Debates on multilateral institutions and alliance politics with the United States have negatively affected the transatlantic relations.
Divergences of interests with the United States are not new; there may in fact be currently more consultations concerning some issues regarding China. However, fairly convergent views on China’s domestic and international trends have been overshadowed in the last years by debates on multilateral institutions and alliance politics. This, and perceived differences over values, has impacted large sectors of European public opinion – in some cases, almost as large as China’s authoritarian and aggressive behavior. US demands to the EU or member states for alignment with the US agenda (including threats of secondary sanctions, end of cooperation and information sharing, etc.) have not been helpful. Creating trust with the new administration in 2021 will require a more balanced dialogue – which also implies that the EU is able to present its own needs and proposals.
How to renew transatlantic consultation and coordination with a common agenda and pursue common interests together.
The Franco-German push for an "alliance for multilateralism" has gained support from other partners, but has not received support at the EU level.

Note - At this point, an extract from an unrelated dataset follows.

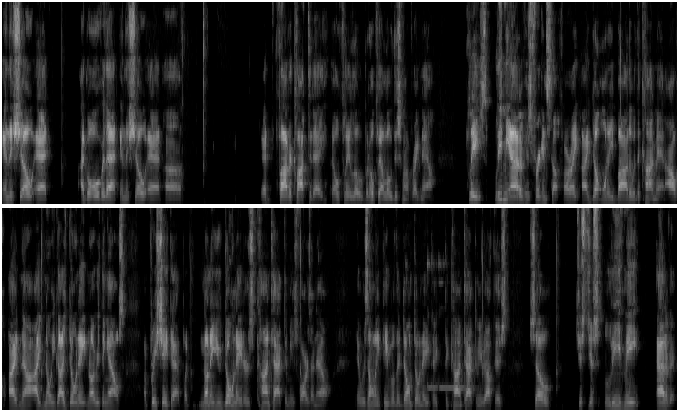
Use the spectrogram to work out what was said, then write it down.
in the show at I go over that in the show at uh, at five o'clock today. Hopefully I load, but hopefully I'll load this one up right now. Please leave me out of his friggin' stuff. All right, I don't want to be bothered with the con man. I'll I now I know you guys donate and everything else appreciate that. But none of you donators contacted me, as far as I know. It was only people that don't donate that, that contact me about this. So just just leave me out of it.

Germany and France are both committed to defending and reforming, where necessary, the existing international rules-based order and international institutions (like WTO, WHO). They have launched as a general goal an "Alliance for multilateralism". France has moved forward on security cooperation in the Indo-Pacific, and particularly with India, Australia, Japan and Singapore. There has been occasional participation from other EU member states but without any successful coordination at the EU level. Germany’s recent "Guidelines on the Indo-Pacific" have a complementary accent on sustainable development and climate mitigation. But they also pledge more activity on security issues, and together with France (and other member states such as the Netherlands) to work for a European position on the Indo-Pacific. The Guidelines envisage increased cooperation with Indo-Pacific partners like Japan, Australia, South Korea, India, but also ASEAN. The Netherlands have now issued comparable guidelines.
How to reform the WTO and other international organizations; yet also prepare for the situation where China blocks those reforms by building negative coalitions. How to follow-up on the Indo-Pacific, including the allocation of necessary resources both in France, Germany and eventually at the EU level: EU’s Eurasian connectivity has targeted neither maritime regions nor North-South corridors. How to bring to life the "Alliance for multilateralism" with partners in the Asia Pacific/Indo-Pacific. How to link this up with the action of non-European actors, such as the US, India, Australia, Japan on key issues: security cooperation, technology and innovation, digital and cyber issues, climate policies.